There are parts of this argument that I agree with and disagree with. I agree that you should not waste your twenties, but not in the same way the therapist does. Everyone who wants to have a career should definitely capitalize on their twenties. They should work jobs and have goals that prepare them for their dream career. For instance, if you want to be a radio DJ one day, it would be of great benefit to you to have an internship at a radio company and even participate in the radio station at your school. These things would help build your resume and would be the stepping stones to becoming a radio DJ. Do what you love and always keep your purpose in mind. If you don’t have a specific career path in mind, you should still have jobs that contribute to your skill set.

When it comes to dating purposefully in our twenties, I cannot fully agree with this concept. First off, some of us cringe at the thought of having a lifetime partner, so maybe dating is just for fun. Second, dating is hard. Sometimes we think the person is perfect for us and then they choose the wrong weapon during a zombie apocalypse and we question everything we ever felt. Also, if we never date the wrong person, can we fully know and appreciate the right person? I believe that knowledge of bad helps us know what is good, knowledge of pain helps us know joy and knowledge of sadness helps us know and appreciate happiness. Some of our dating is not going to be intentional simply because we are not ready for that level of dating.

As for having direction in our life, well, that can also be difficult. With so many different career paths and choices, it can seem overwhelming to be expected to choose just one. Good thing you don’t have to. Even though it would be nice to have some general direction in life, most of the time we can’t really predict which direction our lives are going to take. When you develop new skills and become qualified for different positions, your career path might even surprise you.

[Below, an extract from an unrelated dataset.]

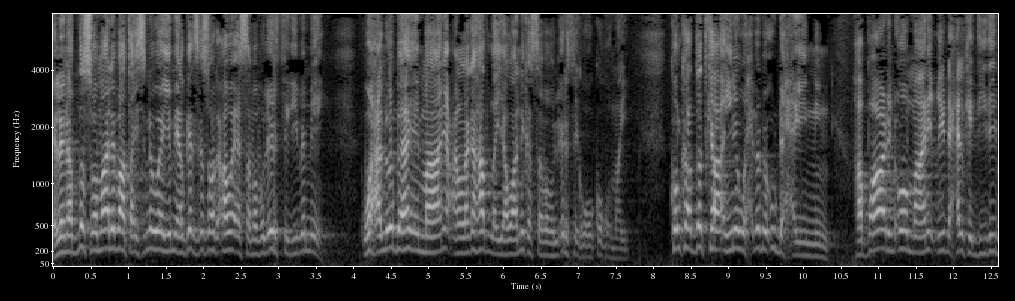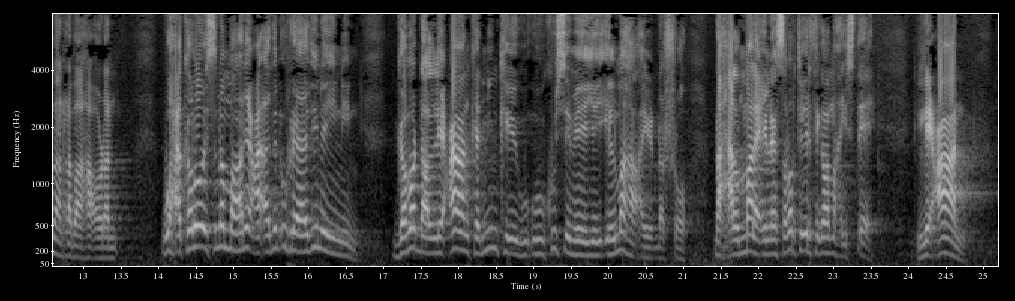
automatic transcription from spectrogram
ilan adna soomaali baa tahay isna waa halkeed iska soo gaca sababulirhigiiba me waxaa loo baahan yahay maanican laga hadlaya waa ninka sababulirhiga uu ku qumay. Kolkaa dadkaa ayna waxbaba u dhaxaynin. Ha baadhin oo maanicii dhaxalka diiday baan rabaa ha odhan. Waxa kaloo isna maanica aadan u raadinaynin. Gabadha licaanka ninkeegu uu ku sameeyey ilmaha ay dhasho. Dhaxal male ilan sababta irhigaba ma haystee. Licaan.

So twenty-somethings, it is up to you how much purpose you want to have during this decade. It is always beneficial to do things in preparation for your future, but it is also beneficial to enjoy the moment and have fun during this decade. Take these years serious, but don’t. We don’t get too many chances to be young, so we have to take advantage of these years while we can. Also, if we don’t make mistakes and date the wrong people, we won’t have any interesting stories to tell to any potential little humans that may come along in our lives. Nobody wants to be a boring grandparent.

Shanel Hughes is happy to be in her early twenties, and is excited to see what the rest will bring. Feedback can be sent to letters@collegian.com.

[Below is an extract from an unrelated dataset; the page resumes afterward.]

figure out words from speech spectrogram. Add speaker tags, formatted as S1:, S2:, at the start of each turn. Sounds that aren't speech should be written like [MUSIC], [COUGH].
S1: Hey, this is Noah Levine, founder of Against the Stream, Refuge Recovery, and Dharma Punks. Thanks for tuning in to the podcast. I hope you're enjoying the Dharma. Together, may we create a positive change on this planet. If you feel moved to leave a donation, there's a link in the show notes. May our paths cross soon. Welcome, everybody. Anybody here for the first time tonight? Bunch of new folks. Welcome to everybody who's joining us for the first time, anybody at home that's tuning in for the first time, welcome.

IN BRIEF:

  • The saying “30 is the new 20” is not entirely true.

  • You should capitalize on your twenties in order to build your future

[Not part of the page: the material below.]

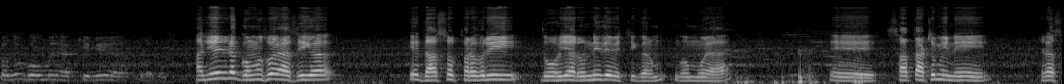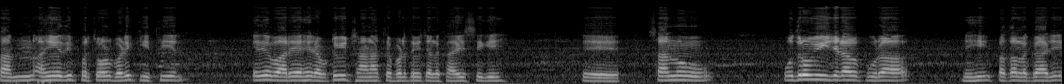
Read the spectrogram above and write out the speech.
ਕਦੋਂ ਗੁੰਮ ਹੋਇਆ? ਕਿਵੇਂ ਹੋਇਆ ਹਾਂਜੀ ਇਹ ਜਿਹੜਾ ਗੁੰਮ ਹੋਇਆ ਸੀਗਾ ਇਹ 10 ਫਰਵਰੀ 2019 ਦੇ ਵਿੱਚ ਗੁੰਮ ਹੋਇਆ ਹੈ। ਤੇ 7-8 ਮਹੀਨੇ ਜਿਹੜਾ ਸਾਨੂੰ, ਅਸੀਂ ਇਹਦੀ ਪਰਚੋਲ ਬੜੀ ਕੀਤੀ ਇਹਦੇ ਬਾਰੇ ਅਸੀਂ ਰਪਟੀ ਵੀ ਥਾਣਾ ਤਿੱਬੜ ਦੇ ਵਿੱਚ ਲਿਖਾਈ ਸੀਗੀ। ਤੇ ਸਾਨੂੰ ਉਧਰੋਂ ਵੀ ਜਿਹੜਾ ਪੂਰਾ ਨਹੀਂ ਪਤਾ ਲੱਗਾ ਜੀ।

  • Your twenties are also a decade of fun, so take advantage of them